Integrated open-source computational fluid dynamics software has also been used in outreach programs for middle school students to introduce them to computational fluid dynamics and cardiovascular simulations. In these 1 h demos, we walk the students through simplified steps of model building (image, paths, segmentations, and model) on an aorta or aortafemoral demo data and then show examples of meshing, simulation, and clinical applications. Though they did not complete surveys, the students generally responded well and were very curious about the open-source software and the modeling process.
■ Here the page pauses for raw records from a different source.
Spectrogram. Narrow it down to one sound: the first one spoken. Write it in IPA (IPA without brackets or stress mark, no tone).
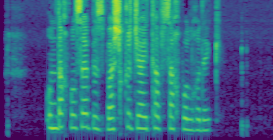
u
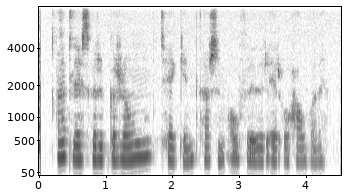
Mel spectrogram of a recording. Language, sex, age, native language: Icelandic, female, 15, Icelandic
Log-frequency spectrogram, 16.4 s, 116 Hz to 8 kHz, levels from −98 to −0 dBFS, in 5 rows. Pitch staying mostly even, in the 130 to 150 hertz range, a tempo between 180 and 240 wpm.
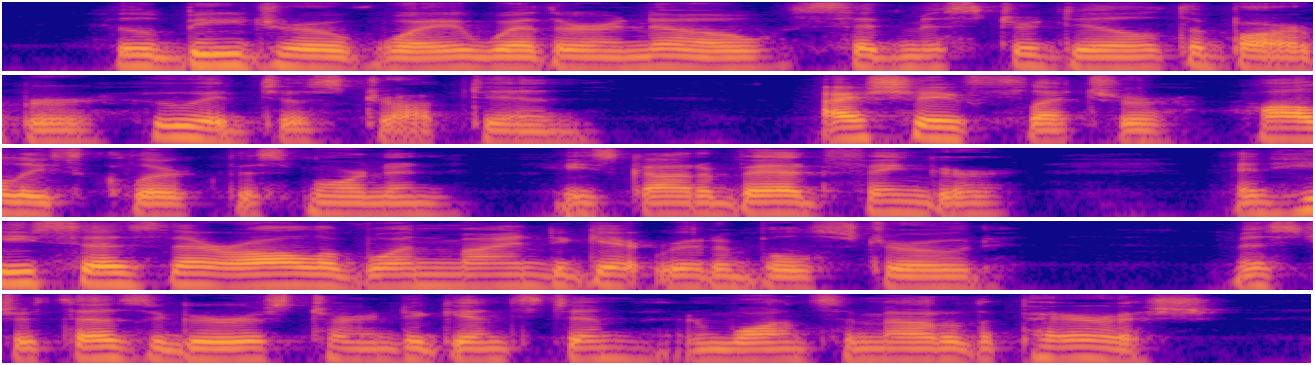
Yes: narrow, 2.0 semitones; medium, 140 Hz; average, 195 wpm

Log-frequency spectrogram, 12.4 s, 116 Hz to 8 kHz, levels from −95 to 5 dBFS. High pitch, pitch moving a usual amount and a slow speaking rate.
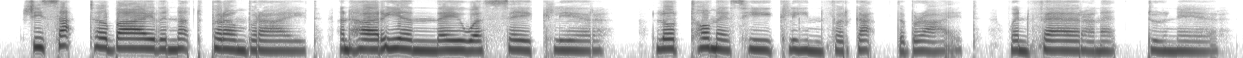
No: high, 210 Hz; narrow, 1.9 semitones; slow, 130 wpm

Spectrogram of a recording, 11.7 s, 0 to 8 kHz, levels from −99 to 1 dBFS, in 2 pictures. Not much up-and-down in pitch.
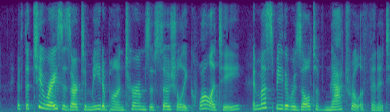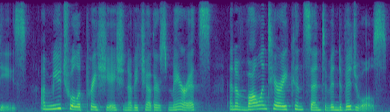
No: average, 4.3 semitones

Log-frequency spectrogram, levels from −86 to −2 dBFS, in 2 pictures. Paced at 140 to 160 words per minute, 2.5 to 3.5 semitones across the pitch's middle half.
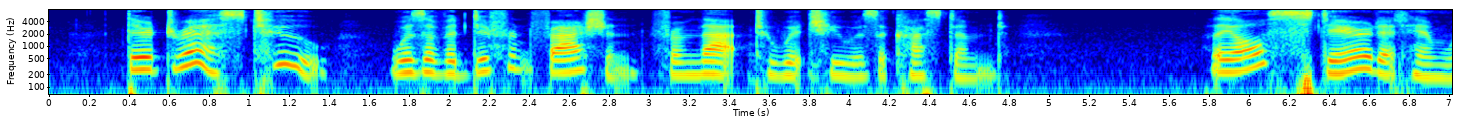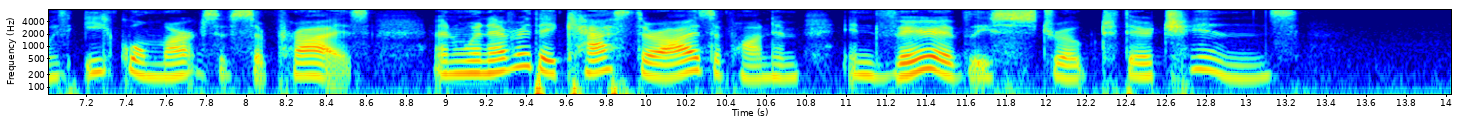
No: average, 155 wpm; average, 4.3 semitones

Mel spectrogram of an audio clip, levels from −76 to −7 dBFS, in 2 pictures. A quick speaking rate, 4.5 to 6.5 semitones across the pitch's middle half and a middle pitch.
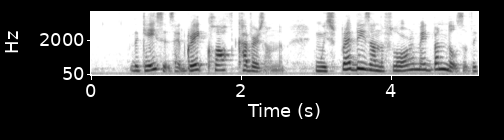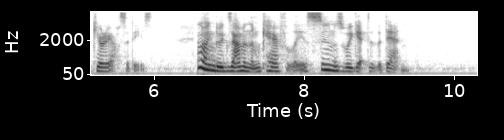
No: fast, 210 wpm; average, 4.9 semitones; high, 215 Hz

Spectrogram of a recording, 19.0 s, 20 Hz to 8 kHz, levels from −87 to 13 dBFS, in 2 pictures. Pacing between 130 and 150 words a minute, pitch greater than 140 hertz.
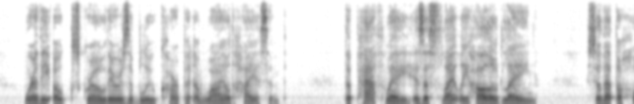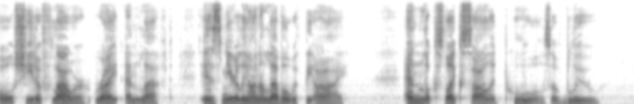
Yes: average, 140 wpm; medium, 185 Hz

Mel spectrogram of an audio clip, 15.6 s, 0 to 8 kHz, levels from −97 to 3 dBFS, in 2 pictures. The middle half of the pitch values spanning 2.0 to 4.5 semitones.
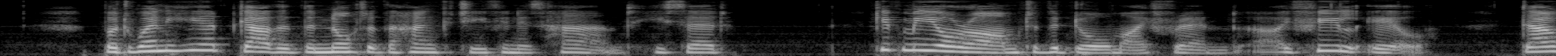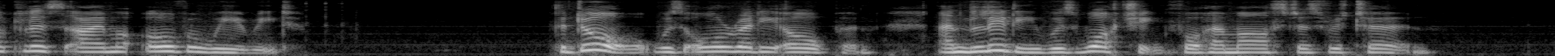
Yes: average, 3.7 semitones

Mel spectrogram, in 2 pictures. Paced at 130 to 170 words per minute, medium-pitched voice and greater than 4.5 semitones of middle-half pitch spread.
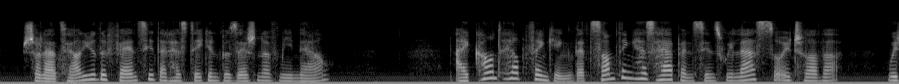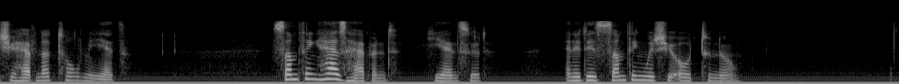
Yes: average, 160 wpm; medium, 170 Hz; average, 5.2 semitones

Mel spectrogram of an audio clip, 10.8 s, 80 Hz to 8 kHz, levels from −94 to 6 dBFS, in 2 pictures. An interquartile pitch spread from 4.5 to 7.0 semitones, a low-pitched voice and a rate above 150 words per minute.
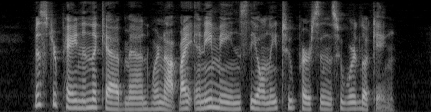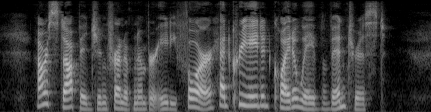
No: average, 4.8 semitones; medium, 170 Hz; average, 175 wpm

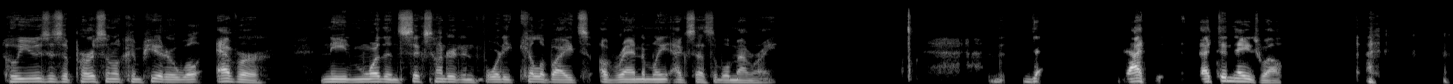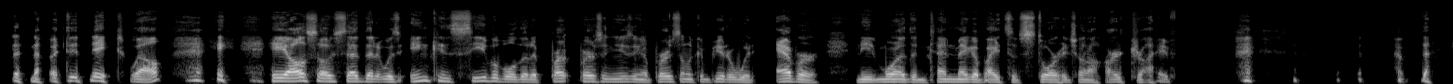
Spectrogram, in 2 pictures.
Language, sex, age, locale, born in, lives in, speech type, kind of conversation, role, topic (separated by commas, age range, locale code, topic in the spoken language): English, male, 65-69, en-US, United States, United States, conversation, unstructured, none, What are your first impressions of the AI features on your phone or laptop?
Though the results presented herein are promising, further work is still required to show that integrated CFD solvers are effective educational tools in the classroom and other educational settings. The fact that data regarding students' perceptions of their understanding and improvement are self-reported is one limitation in this study. The fact that the data came from five different institutions is a strength, suggesting the results are generalizable for similar educational settings; however, additional research is required to more definitively assess the effectiveness of integrated CFD solvers as educational tools in other settings. Future research could devise more direct and quantifiable measures of students' knowledge to better measure the efficacy of an integrated CFD solver for instructional purposes.
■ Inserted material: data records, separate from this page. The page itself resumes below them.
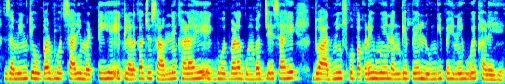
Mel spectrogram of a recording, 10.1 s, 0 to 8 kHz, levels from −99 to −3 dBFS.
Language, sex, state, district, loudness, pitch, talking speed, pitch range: Hindi, female, Bihar, Saran, -21 LUFS, 200 Hz, 190 wpm, 190-210 Hz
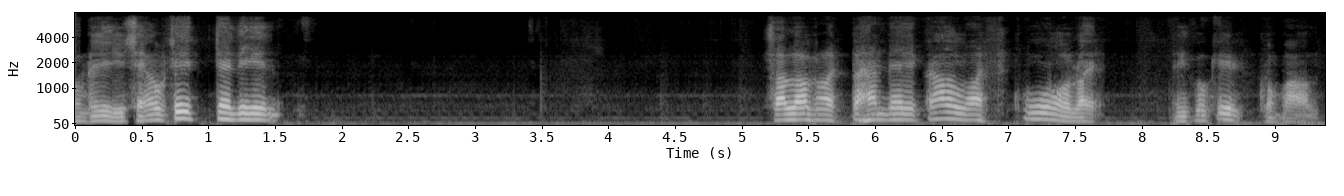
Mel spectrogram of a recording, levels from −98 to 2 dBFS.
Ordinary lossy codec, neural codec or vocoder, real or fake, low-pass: none; codec, 16 kHz in and 24 kHz out, 0.6 kbps, FireRedTTS-2 codec; fake; 7.2 kHz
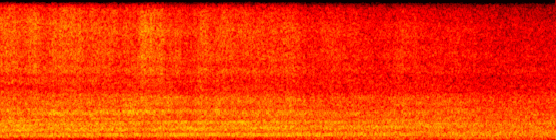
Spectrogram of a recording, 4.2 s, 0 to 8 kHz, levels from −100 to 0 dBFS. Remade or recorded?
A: recorded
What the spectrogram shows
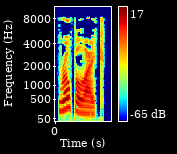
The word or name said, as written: ropelike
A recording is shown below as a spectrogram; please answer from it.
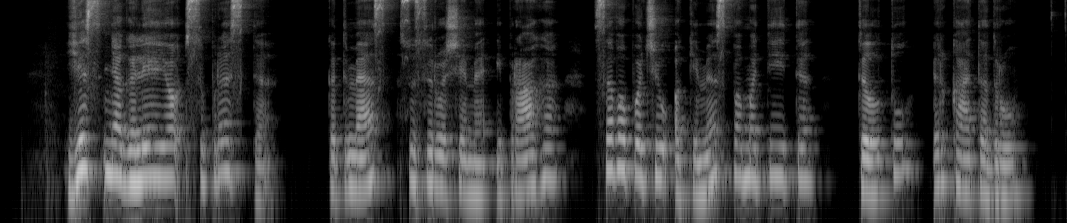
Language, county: Lithuanian, Alytus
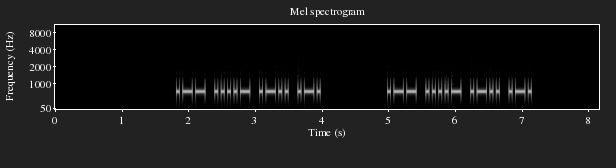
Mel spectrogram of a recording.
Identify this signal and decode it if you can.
Morse code, heard as a keyed tone, about 25 wpm, 700 Hz. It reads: W4LR W4LR
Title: USA Call Signs - 4 Characters - Repeated 2x - 25wpm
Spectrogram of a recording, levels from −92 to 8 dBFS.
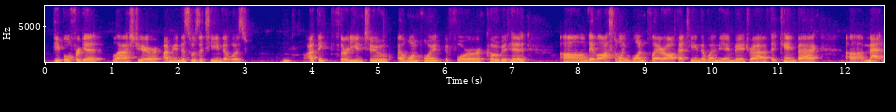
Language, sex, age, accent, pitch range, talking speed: English, male, 20-39, American, 110-125 Hz, 205 wpm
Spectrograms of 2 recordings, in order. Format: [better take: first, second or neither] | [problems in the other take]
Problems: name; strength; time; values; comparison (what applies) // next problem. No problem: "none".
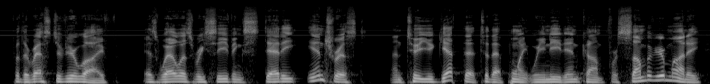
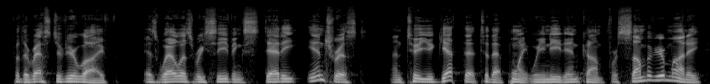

In conclusion, the use of integrated CFD software shows promise beyond biomedical research applications as an interactive educational tool to demonstrate hemodynamic principles and current image-based modeling techniques.
We acknowledge the students who participated in this study. High-performance computing cluster access was granted through the Extreme Science and Engineering Discovery Environment (XSEDE) Comet cluster at San Diego Supercomputer Center with an educational allocation for simvascular provided via the science GATEWAYS program with ECSS support.
This work was supported in part by the Lillian Gilbreth Postdoctoral Fellowship and the Leslie A. Geddes Endowment at Purdue University. Additional support was provided by the National Science Foundation (Funder ID: 10.13039/100000001) via a Graduate Research Fellowship (DGE-1656518) and a Scientific Software Integration grant (1663671 to Marsden and Shadden).